|US8122909||23 Mar 2006||28 Feb 2012||Velocys||Surface features in microprocess technology|
|US8459342||10 Aug 2007||11 Jun 2013||Beckett Gas, Inc.||Heat exchanger tube with integral restricting and turbulating structure|
|US9149847||4 Jan 2005||6 Oct 2015||Halla Visteon Climate Control Corporation||Indented tube for a heat exchanger|
|US20040010913 *||24 Dec 2002||22 Jan 2004||Petur Thors||Heat transfer tubes, including methods of fabrication and use thereof|
|US20040079082 *||24 Oct 2002||29 Apr 2004||Bunker Ronald Scott||Combustor liner with inverted turbulators|
|US20040244958 *||4 Jun 2003||9 Dec 2004||Roland Dilley||Multi-spiral upset heat exchanger tube|
|US20040250587 *||12 Jul 2004||16 Dec 2004||Packless Metal Hose, Inc.||Apparatus and methods for forming internally and externally textured tubing|
|US20050126215 *||12 Oct 2004||16 Jun 2005||Petur Thors||Heat transfer tubes, including methods of fabrication and use thereof|
|US20050150648 *||14 Feb 2005||14 Jul 2005||Roland Dilley||Multi-spiral upset heat exchanger tube|
|US20050229553 *||1 Mar 2005||20 Oct 2005||Tegrotenhuis Ward E||Conditions for fluid separations in microchannels, capillary-driven fluid separations, and laminated devices capable of separating fluids|
|US20060026827 *||4 Aug 2005||9 Feb 2006||Jens Boehm||Process for the chip-forming machining of thermally sprayed cylinder barrels|
|US20060032242 *||23 Apr 2003||16 Feb 2006||Tegrotenhuis Ward E||Methods for fluid separations, and devices capable of separating fluids|
|US20070017633 *||23 Mar 2006||25 Jan 2007||Tonkovich Anna L||Surface features in microprocess technology|
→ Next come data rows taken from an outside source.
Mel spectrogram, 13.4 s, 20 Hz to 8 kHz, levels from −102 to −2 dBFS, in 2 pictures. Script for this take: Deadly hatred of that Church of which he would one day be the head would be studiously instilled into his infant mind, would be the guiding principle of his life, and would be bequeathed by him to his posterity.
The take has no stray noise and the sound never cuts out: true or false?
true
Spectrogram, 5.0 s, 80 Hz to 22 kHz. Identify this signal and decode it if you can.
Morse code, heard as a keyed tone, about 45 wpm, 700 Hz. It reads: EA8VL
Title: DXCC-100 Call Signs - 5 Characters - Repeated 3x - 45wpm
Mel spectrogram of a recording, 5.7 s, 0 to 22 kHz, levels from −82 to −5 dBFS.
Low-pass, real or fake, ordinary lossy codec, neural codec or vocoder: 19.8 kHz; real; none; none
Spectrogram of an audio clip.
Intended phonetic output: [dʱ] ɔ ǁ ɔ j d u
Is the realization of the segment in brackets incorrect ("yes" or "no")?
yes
|US20070034194 *||17 Sep 2004||15 Feb 2007||Roberto Defilippi||Cooling device for a fuel-recirculation circuit from the injection system to the tank of a motor vehicle|
|US20070235163 *||4 Jan 2005||11 Oct 2007||Holden Jerry L||Indented Tube for a Heat Exchanger|
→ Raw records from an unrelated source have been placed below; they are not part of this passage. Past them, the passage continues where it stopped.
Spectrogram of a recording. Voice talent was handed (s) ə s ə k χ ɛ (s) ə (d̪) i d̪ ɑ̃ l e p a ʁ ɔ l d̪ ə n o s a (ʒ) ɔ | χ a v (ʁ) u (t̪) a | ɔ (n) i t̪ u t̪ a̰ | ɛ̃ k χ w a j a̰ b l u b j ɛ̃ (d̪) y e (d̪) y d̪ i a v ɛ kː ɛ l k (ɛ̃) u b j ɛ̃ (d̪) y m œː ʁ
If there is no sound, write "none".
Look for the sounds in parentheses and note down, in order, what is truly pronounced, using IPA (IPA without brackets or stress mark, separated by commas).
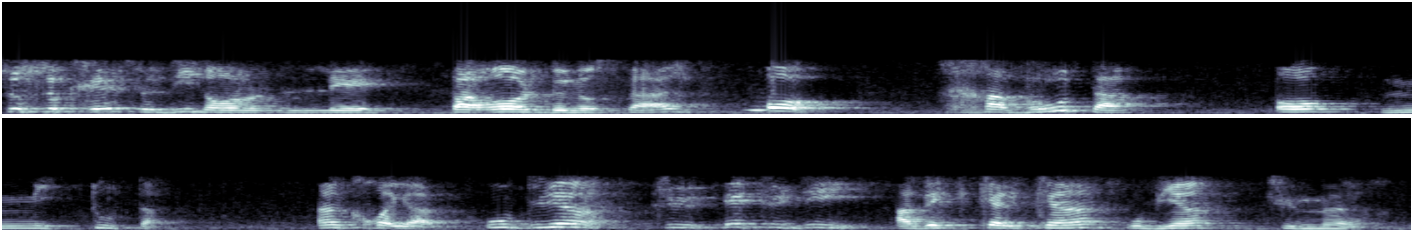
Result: s, s, d̪, ʒ, ʁ, t̪, m, t̪, t̪, ɛ̃, t̪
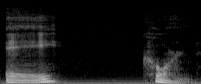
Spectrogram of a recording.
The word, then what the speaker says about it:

|US20080029243 *||10 Aug 2007||7 Feb 2008||O'donnell Michael J||Heat exchanger tube with integral restricting and turbulating structure|
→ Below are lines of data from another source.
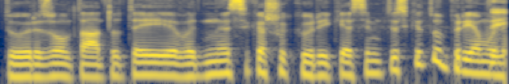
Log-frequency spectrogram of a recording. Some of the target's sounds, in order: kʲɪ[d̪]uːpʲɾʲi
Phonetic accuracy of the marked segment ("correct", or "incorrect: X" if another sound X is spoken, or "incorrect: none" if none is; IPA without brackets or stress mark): incorrect: t̪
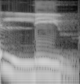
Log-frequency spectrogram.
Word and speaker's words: live: अब यहाँ पे नेक्स्ट है LIVE, इसको क्या बोलेंगे, इसको बोलेंगे लीव। तो दो प्रोनाउंसिएशन हो गया, LIVE का दो प्रोनाउंसिएशन हो गया, लाइव और लीव।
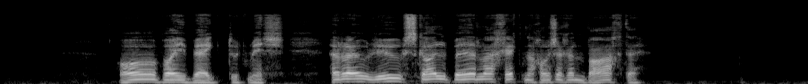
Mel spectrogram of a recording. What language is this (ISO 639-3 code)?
glv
|US20080236803 *||26 Mar 2008||2 Oct 2008||Wolverine Tube, Inc.||Finned tube with indentations|
|US20090250198 *||24 Aug 2007||8 Oct 2009||Tsinghua University||Hot water corrugated heat transfer tube|
|US20100258280 *||24 Jun 2010||14 Oct 2010||O'donnell Michael J||Heat exchange tube with integral restricting and turbulating structure|
|US20120060727 *||16 Mar 2010||15 Mar 2012||ToTAL PETROCHECMICALS RESEARCH FELUY||Process for quenching the effluent gas of a furnace|
|US20130025834 *||12 Jul 2012||31 Jan 2013||Choi Gun Shik||Double tube type heat exchange pipe|
|USRE37009||13 Dec 1994||9 Jan 2001||International Comfort Products Corporation (Usa)||Enhanced tubular heat exchanger|
|DE4205080A1 *||20 Feb 1992||27 Aug 1992||American Standard Inc||Waermeuebertragungsroehre|
|DE10253457B3 *||16 Nov 2002||22 Jul 2004||Stiebel Eltron Gmbh & Co. Kg||A heat transfer partition with a structured layer with peaks and valleys especially useful for electric heaters for water heating containers or heat exchangers|
|EP0798529A1 *||4 Mar 1997||1 Oct 1997||KM Europa Metal Aktiengesellschaft||Heat transfer tube|
|WO1998022772A1 *||14 Nov 1997||28 May 1998||Martin Schade||Method for improving heat transfer and heat exchange device|
|WO2005068101A1 *||4 Jan 2005||28 Jul 2005||Cooper Standard Automotive Inc||Indented tube for a heat exchanger|
|U.S. Classification||165/133, 165/110, 165/184, 165/179|
|International Classification||F28F13/18, B21D17/04, B21C37/20, F28F1/44, F28F1/40|
|Cooperative Classification||B21D17/04, F28F13/185, B21C37/20, F28F1/44|
|European Classification||B21C37/20, B21D17/04, F28F1/44, F28F13/18C|
|18 Sep 1985||AS||Assignment|
Owner name: HITACHI CABLE LTD., 1-2 MARUNOUCHI-2-CHOME, CHIYOD
Free format text: ASSIGNMENT OF ASSIGNORS INTEREST.;ASSIGNORS:TAKAHASHI, KENJI;KUWAHARA, HEIKICHI;YANAGIDA, TAKEHIKO;AND OTHERS;REEL/FRAME:004459/0448
Effective date: 19850910
Owner name: HITACHI LTD., 6, KANDA SURUGADAI 4-CHOME, CHIYODA-
Free format text: ASSIGNMENT OF ASSIGNORS INTEREST.;ASSIGNORS:TAKAHASHI, KENJI;KUWAHARA, HEIKICHI;YANAGIDA, TAKEHIKO;AND OTHERS;REEL/FRAME:004459/0448
Effective date: 19850910
|24 Jun 1991||FPAY||Fee payment|
Year of fee payment: 4
|25 Apr 1995||FPAY||Fee payment|
Year of fee payment: 8
|29 Jun 1999||FPAY||Fee payment|
Year of fee payment: 12